UNICEF scales up operations in Central African Republic to reach children in need of assistance because of conflict
BANGUI, 28 January 2013 – UNICEF is working with partners to bring emergency assistance to people in need after weeks of conflict in the Central African Republic (CAR) that affected 1.79 million people and left 800,000 in urgent need of humanitarian assistance.
With the situation stabilizing, the priority is to reach communities that were inaccessible without adequate food, medicine, water, sanitation, hygiene, education and protection.
Through a Rapid Response Mechanism, a system supported with €1.9 million from the European Commission’s Directorate General for Humanitarian Aid and Civil Protection (ECHO) and other funds to pre-position supplies and set up agreements with partners, UNICEF is able currently to respond to the needs of 45,000 people or 9,000 families.
To scale up the immediate response, some 17 tons of supplies including medicine, water purification tablets, therapeutic food, cooking sets, tarpaulins, mosquito nets and other essential household items have arrived in CAR by air and another 52 tons will be arriving by road this week.
“We urge all actors to unite to work for the benefit of their people, especially children,” said Souleymane Diabaté, UNICEF Representative for the Central African Republic.
“From what we have seen in some of the hardest hit areas including N’dele, Bria, Bombari, and Kaga Bandoro, children are living in extremely precarious conditions. It is critical we reach them now with immediate assistance, but we urge all parties involved to make long-term welfare an urgent priority and a critical part of any political settlement,” added Mr. Diabaté.
Even before the recent outbreak of fighting, CAR was one of the poorest countries in the world ranked 179 out of 187 on Human Development Index. It has the ninth highest rate of child mortality in the world with 8 per cent of children aged 6−59 months suffering from moderate acute malnutrition and 1.9 per cent with severe acute malnutrition.
In conflict-affected areas, only 48 per cent of children, and only 42 per cent of girls, are enrolled in school and there are up to 90 pupils per teacher. New recruitments of children by armed groups are taking place.
In the last week, there was some improvement in humanitarian access with several field missions to areas controlled by the Seleka alliance to negotiate access to affected people although almost all UN and Non-Governmental Organization offices in Seleka-controlled areas were looted.
“The humanitarian consequences of this crisis are still being assessed, but we know that in any conflict, children pay the heaviest price.” said ECHO CAR Representative Pascal Mounier.” The European Union is committed to supporting the humanitarian response and making sure that the most vulnerable are reached with life-saving support. It is clear that the investments made through the rapid response mechanism have helped to make sure we can respond more quickly.”
With existing services paralyzed in many parts of the country due to insecurity, UNICEF is working with Ministries and NGO partners to help provide support in these areas:

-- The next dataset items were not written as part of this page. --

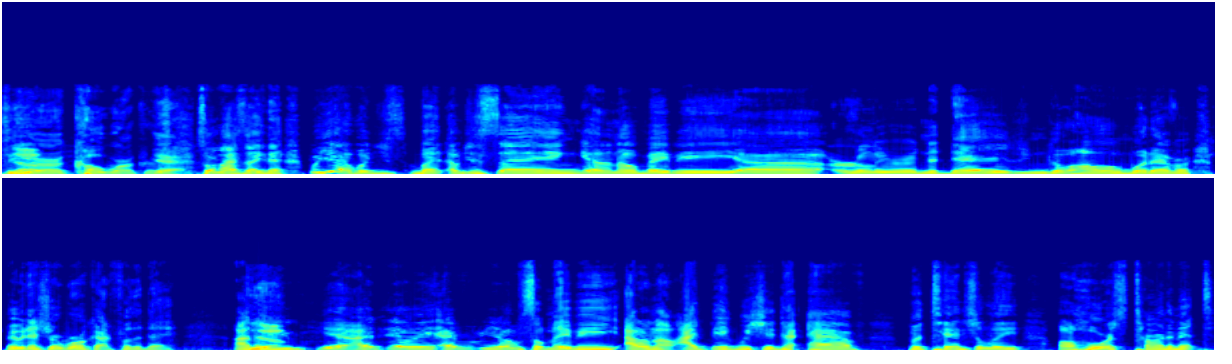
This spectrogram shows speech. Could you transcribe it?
to Yeah. your coworkers. Yeah. So I'm not saying that, but yeah, but you, but I'm just saying, you know, maybe uh, earlier in the day you can go home, whatever. Maybe that's your workout for the day. I know Yeah. you. Yeah, I, I mean, every, you know, so maybe I don't know. I think we should have potentially a horse tournament.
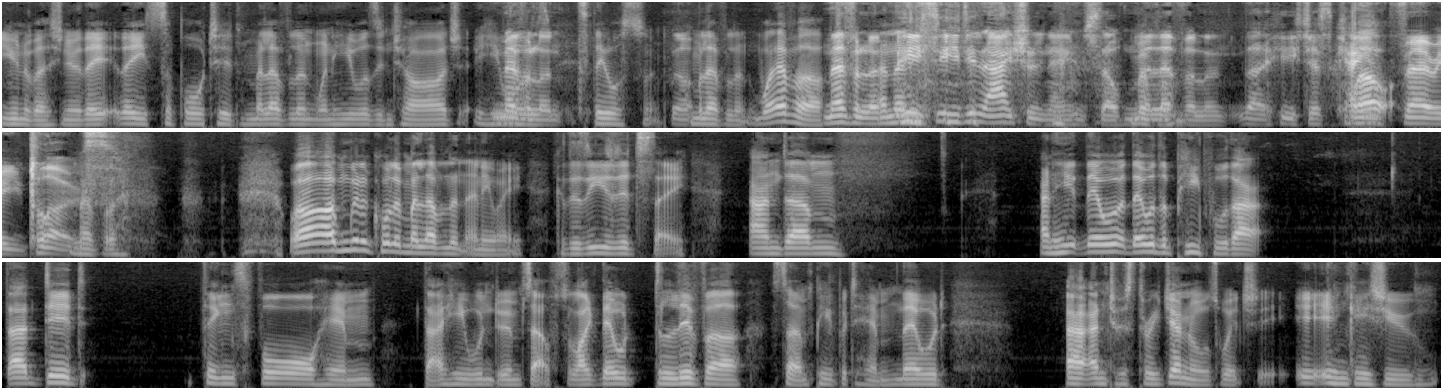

• Prevent and respond to children at risk of separation, child trafficking, child sexual exploitation and child recruitment, as well as provide support to women and girls at risk and survivors of gender-based violence;
• Prevent child mortality by providing medical support including emergency health kits and surgical kits, diarrhea response supplies; vaccines as well as treatment of severe acute malnutrition;
• Improve access to safe water, and sanitation (household water treatment, water tanks, and distribution kits) combined with expanded hygiene promotion efforts through schools, health facilities, and temporary learning centres.
• Provide support to displaced communities and help provide shelter as well as other essential non-food items.
• Ensure children resume or regain access to quality education in safe schools and/or temporary learning spaces, Child-Friendly Spaces, including Early Childhood Development activities for children 3-5 years old.
UNICEF aims to provide emergency water and sanitation, nutrition assistance and non-food items for families uprooted by the crisis. Another US$2.1 million is needed immediately to support the emergency response. An estimated $11.5 million is needed to sustain emergency life-saving assistance for 1.79 million people through 2013.
UNICEF works in more than 190 countries and territories to help children survive and thrive, from early childhood through adolescence. The world’s largest provider of vaccines for developing countries, UNICEF supports child health and nutrition, good water and sanitation, quality basic education for all boys and girls, and the protection of children from violence, exploitation, and AIDS. UNICEF is funded entirely by the voluntary contributions of individuals, businesses, foundations and governments. For more information about UNICEF and its work visit: http://www.unicef.org
The European Commission’s Directorate General for Humanitarian Aid and Civil Protection (ECHO) funds relief operations for victims of natural disasters and conflicts outside the European Union. Aid is channelled impartially, straight to victims, regardless of their race, ethnic group, religion, gender, age, nationality or political affiliation. ECHO is among UNICEF’s largest humanitarian donors. In 2011 alone, it provided over 70 million Euros for UNICEF’s projects worldwide to support children.
For more information, please contact:
Linda Tom, Chief of Communications, UNICEF Country Office, Central African Republic,
Cell + 236 70 55 02 10, firstname.lastname@example.org